Algae belong to the kingdom Protista, and are simple photosynthetic organisms. Based on the occurrence of pigments and food reserves, algae are classified into different types, namely blue green algae (BGA), green algae, red algae, and brown algae.
Algae are simple, autotrophic organisms, which can synthesize their own food by means of photosynthesis. Their taxonomy is very confusing. Previously, algae were classified under the kingdom Plantae, as they possess chlorophyll for photosynthesis. However, algae are mostly aquatic, and lack true roots, stems, and leaves, which are not so in plants. Hence, in the modern classification, they are excluded from Plantae, and categorized under Protists. Their size may range from few micrometers to several meters. For example, the freshwater alga Micromonas is about 1 micrometer, whereas the giant marine kelp can grow to about 60 meters in length. The branch of science that deals with the study of algae is called phycology, and those who specialize in this study are known as phycologists.
The differences in the pigments play a major role in determining the habitat distribution of the particular algal species. Regarding their distribution, they can adapt in diverse environmental conditions. Majority of algae are found in aquatic habitats, either in freshwater or marine water. Some species are found in extreme environment like snow and ice, whereas some are adapted towards hot springs.
Blue Green Algae (BGA)
Blue green algae (BGA), also referred to as cyanobacteria, are the simplest forms of algae. Examples of BGA are Nostoc and Calothrix. As the name suggests, they are blue green in color, ranging from single-celled organizations to colonial forms. BGA contain chlorophyll ‘a’, ‘b’, and phycobilins. They are prokaryotic in cellular organizations that resemble bacteria. BGA are considered to be an intermediate between bacteria and plants. Hence, the name cyanobacteria is assigned to these species. Since they lack specialized organelles, they photosynthesize directly through the cytoplasm.
They belong to the phylum Chlorophyta, and they contain chlorophyll ‘a’, ‘b’, carotenoids, and xanthophylls. Their main food reserve is starch. Some examples of this type are Ulva, Codium, and Caulerpa. As of now, about 7000 species of green algae have been identified. They may be either unicellular or multicellular. Most of them are freshwater algae, while a few species are found in the marine water.
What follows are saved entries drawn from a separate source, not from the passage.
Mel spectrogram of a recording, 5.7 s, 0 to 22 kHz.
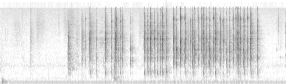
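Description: GravaStar V60 Pro mechanical keyboard fitted with GMK keycaps being typed on, a quiet start building into a dense, fast run of close, crisp clacky keystrokes.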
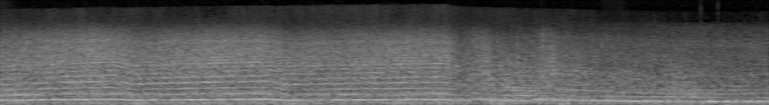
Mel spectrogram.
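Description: Onboard Formula race car engine in a racing video game, a loud steady high-pitched whine with shifting revs held throughout, dipping slightly through a right-hand corner.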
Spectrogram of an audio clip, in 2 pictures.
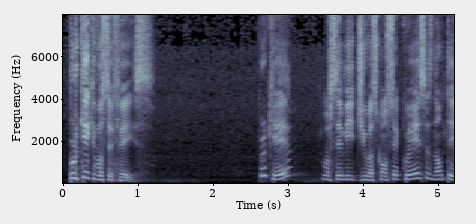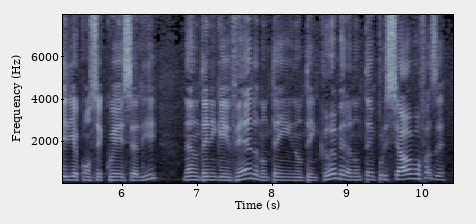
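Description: A man's voice: on the high side, animated, moderate pace, darkish tone. A man preaching a sermon in a conversational way, explaining verses with everyday examples and casual slang.

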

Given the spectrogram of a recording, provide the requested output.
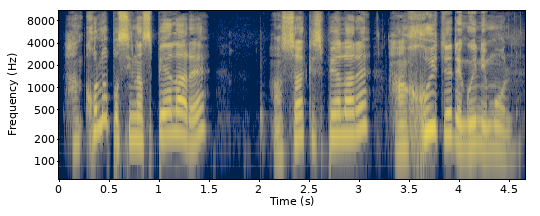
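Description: A man's voice: sits high, big pitch swings, dry recording. A young man co-hosting a podcast, teasing the others and steering the chat back on track. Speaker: podcast co-host. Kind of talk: casual chat.

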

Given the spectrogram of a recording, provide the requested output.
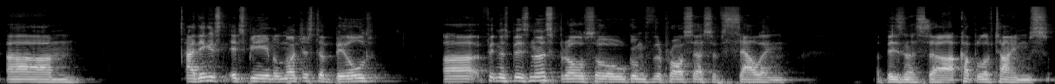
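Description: A middle-aged man from the UK speaks with quick, energetic enthusiasm at a middle pitch. He answers the questions of a podcast interview briskly and sounds fired up about his work. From United Kingdom. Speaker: guest, fitness business mentor.

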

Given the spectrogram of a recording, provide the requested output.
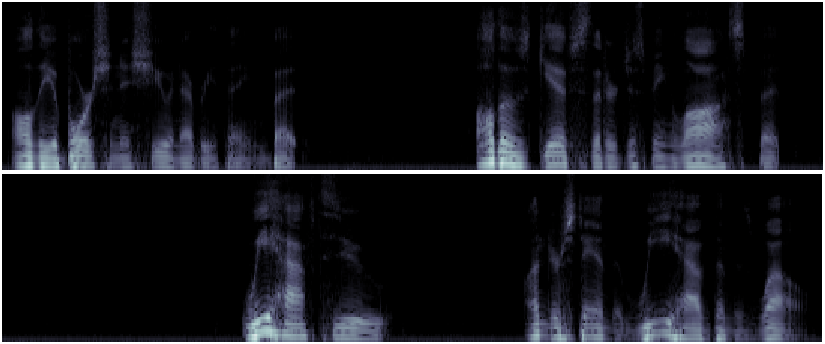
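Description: A man's voice: on the low side, measured pace, pauses often, warm tone, no echo. A male pastor preaching a sermon in a dry, close recording, with emphatic rising swells.

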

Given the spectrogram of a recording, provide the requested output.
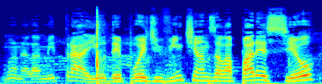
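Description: A man in his thirties chatting casually, telling a story in an animated way, swearing often and acting out what people said. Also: fairly high pitch, normal speed, a crowd in the background. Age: 30s. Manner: animated storyteller, swears a lot, acts out quoted lines. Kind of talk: casual chat.

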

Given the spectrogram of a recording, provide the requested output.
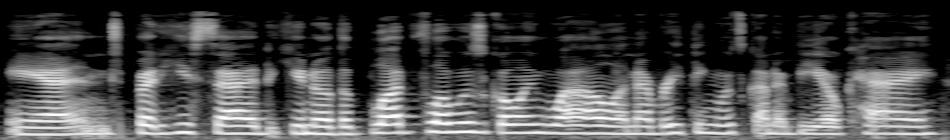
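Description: A woman's voice: mid-range voice, level tone, moderate pace, creaky. A woman podcast host casually telling a candid personal story, chatty and rambling, restarting her sentences as she goes.

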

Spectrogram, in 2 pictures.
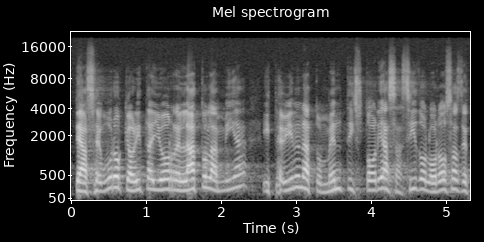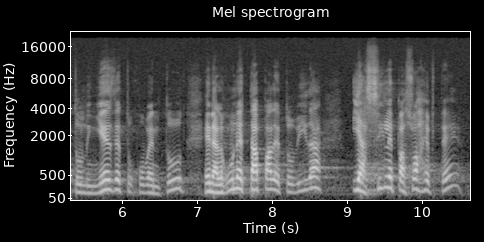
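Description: A man with a Mexican Spanish accent preaching a sermon as pastor, telling a personal story and often dropping to a soft, hushed voice. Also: high voice, a little fast. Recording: long hall reverb.

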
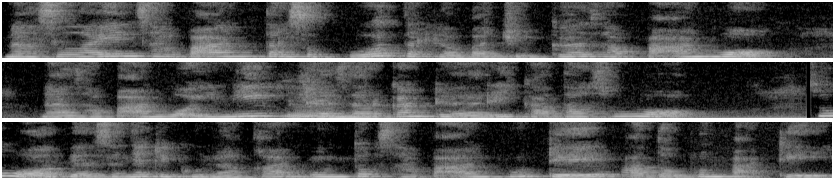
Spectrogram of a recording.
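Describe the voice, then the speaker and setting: A high-pitched woman with a Central Javanese accent, at a fairly slow pace with ordinary pitch variation, amid noticeable background noise and audible room echo. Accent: Javanese Temanggung dialect. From Central Java, Indonesia (Temanggung). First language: Javanese (speaking Indonesian). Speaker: university student. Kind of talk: class assignment presentation.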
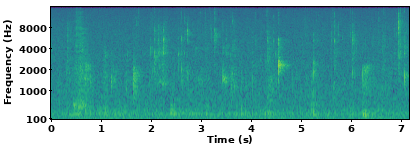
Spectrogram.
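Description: Two people chewing soft durian flesh, with small wet mouth sounds and scattered light clicks.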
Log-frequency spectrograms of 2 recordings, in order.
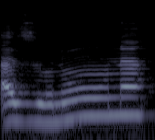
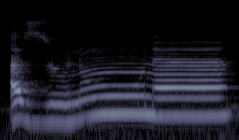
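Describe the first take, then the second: First: The final vowel is short. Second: The final vowel is long. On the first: The reading continues without stopping. "Ketika wasolnya dibaca" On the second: The reading stops at this word. "ketika waqafnya dibaca"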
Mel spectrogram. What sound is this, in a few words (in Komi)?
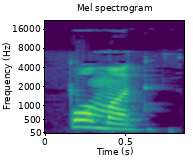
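"помӧд", Komi, female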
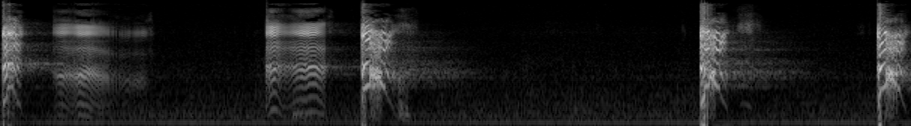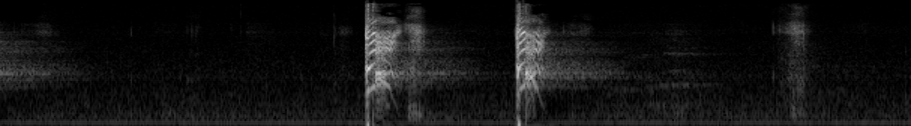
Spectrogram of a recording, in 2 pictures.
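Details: A female dog reacts to her owner walking away with about seven short, high, sharp barks and yelps in uneven bursts, with brief silences between and a low steady hum underneath.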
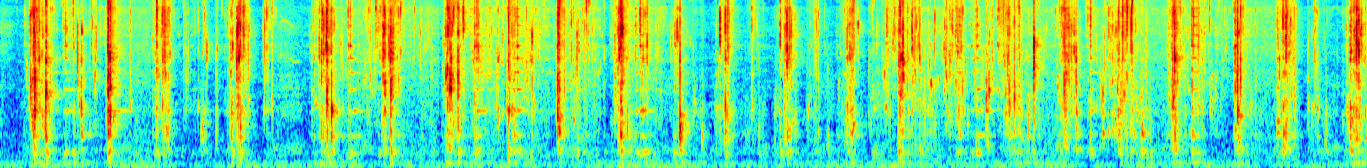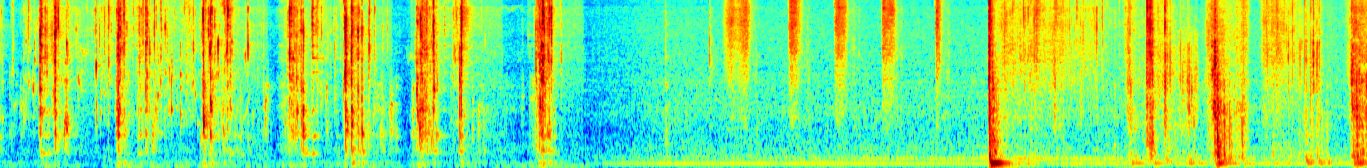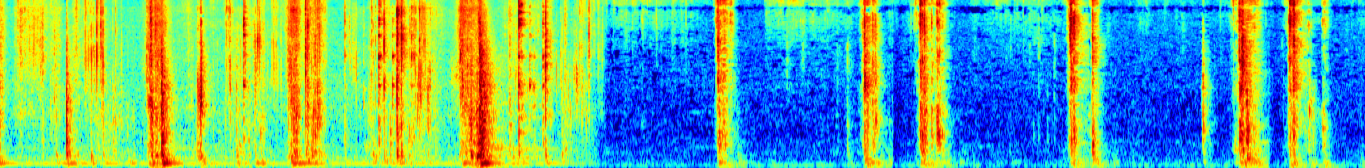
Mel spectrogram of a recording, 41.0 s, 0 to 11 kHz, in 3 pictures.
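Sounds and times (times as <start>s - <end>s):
steady low hum: 18.7s - 33.3s
slime crackling and popping: 23.6s - 30.8s.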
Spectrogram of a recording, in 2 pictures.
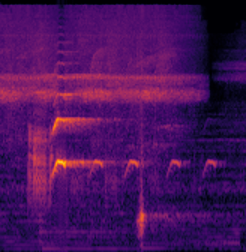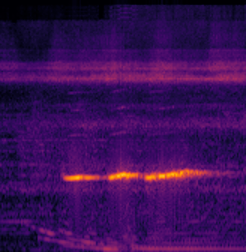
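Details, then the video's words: A great tinamou in primary rainforest on Costa Rica's Osa Peninsula gives its normal, calm morning call with no sign of threat: a few short, sliding whistles, then a long, tremulous whistle over a high insect hum and a low, falling tone. "This is the call of a great tinamou on a normal morning. Steady rhythm, even spacing, no clear signs of a threat."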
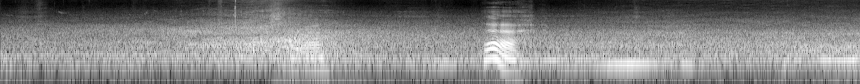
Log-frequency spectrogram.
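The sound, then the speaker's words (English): Steady roar of traffic on a busy dual carriageway, heard from a bridge over it as cars drive underneath, with one vehicle swelling louder as it passes. A person briefly speaks over the constant road noise. “It's quite an odd feeling when you watch the dual carriageway and you actually see cars driving right underneath you.”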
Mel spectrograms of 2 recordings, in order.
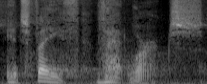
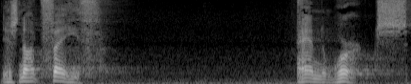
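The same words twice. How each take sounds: First: "It's faith that works" very slow and soft, leaning on "that"; stress on that. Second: "It's not faith" slow, then a pause before "and works"; stress contrast. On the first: Preacher gives the congregation the right version, very slow and soft. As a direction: let "that works" land as the answer. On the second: Preacher corrects the congregation, slow with a pause before "and works". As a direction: set "faith" and "works" apart as two things. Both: Shown as a demonstration. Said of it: "You put works before faith".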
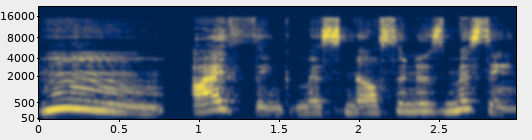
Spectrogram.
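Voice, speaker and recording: Doing a put-on character voice, a woman speaks at a very slow pace with lively intonation. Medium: read story. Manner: slow, ponderous.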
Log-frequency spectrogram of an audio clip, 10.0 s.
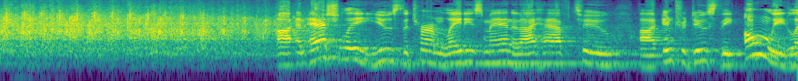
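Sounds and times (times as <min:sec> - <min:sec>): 
applause: 0:00.0 - 0:04.4
speech: 0:03.5 - 0:09.9.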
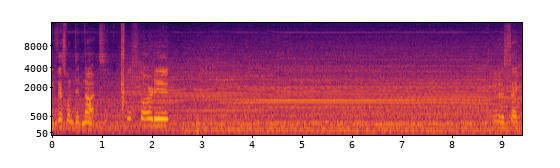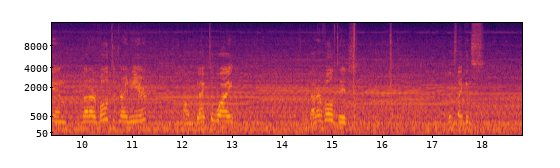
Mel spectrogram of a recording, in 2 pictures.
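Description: Electrical equipment hums steadily.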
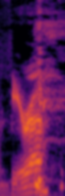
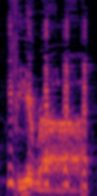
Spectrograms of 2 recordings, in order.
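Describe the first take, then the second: First: The name has its usual, plain pronunciation. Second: The name has an odd, foreign-sounding pronunciation. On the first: This is how the name is normally said. The speaker calls it right. "It's never Vera" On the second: This imitates how the narrator says the name. The speaker calls it wrong. "It's just Vera, and it's it gets so weird after a while"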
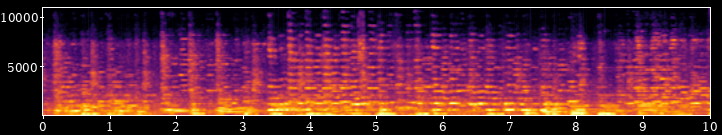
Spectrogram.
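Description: Live folk-instrument ensemble with piano playing a brisk dance toccata: a kamancha (bowed spike fiddle) and a plucked lute carry the melody over upright piano and a drum keeping a steady beat.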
They belong to Rhodophyta, and they contain chlorophyll ‘a’, ‘d’, carotenoids, xanthophylls, and phycobilins. Their food reserve is floridean starch. The examples of red algae are Chondrus and Gelidiella species. Majority of the varieties are marine species. More than 6500 species of red algae have been identified, out of which about 200 are freshwater species. The red pigment called phycobilin helps in harvesting light at a greater depth. Hence, some members of this type are found at such depths in the ocean floor, where no other photosynthetic organisms can adapt.
They belong to the class Paeophyceae, and they contain chlorophyll ‘a’, ‘c’, and fucoxanthin pigment. Due to the green colored chlorophyll and brown pigment called fucoxanthin, the members belonging to this class exhibit a typical greenish-brown coloration. Their food reserves are complex carbohydrate polymers called laminarin. Laminaria and Macrocystis are the examples of brown algae. Similar to red algae, majority of these algal groups are adapted to marine water. Brown algae are the most complex ones, wherein some species are adapted at certain depths in the seas and oceans. The giant kelps found on the ocean floor are brown algae belonging to the order Laminarales. Kelps are the only ones of this type that exhibit tissue differentiation.
Algal species are very sensitive to the changes in environmental conditions. Hence, they are used as biological indicators to determine any modification in the environment. For example, simple freshwater algae like Euglena and Chlorella are used to indicate the extent of water pollution.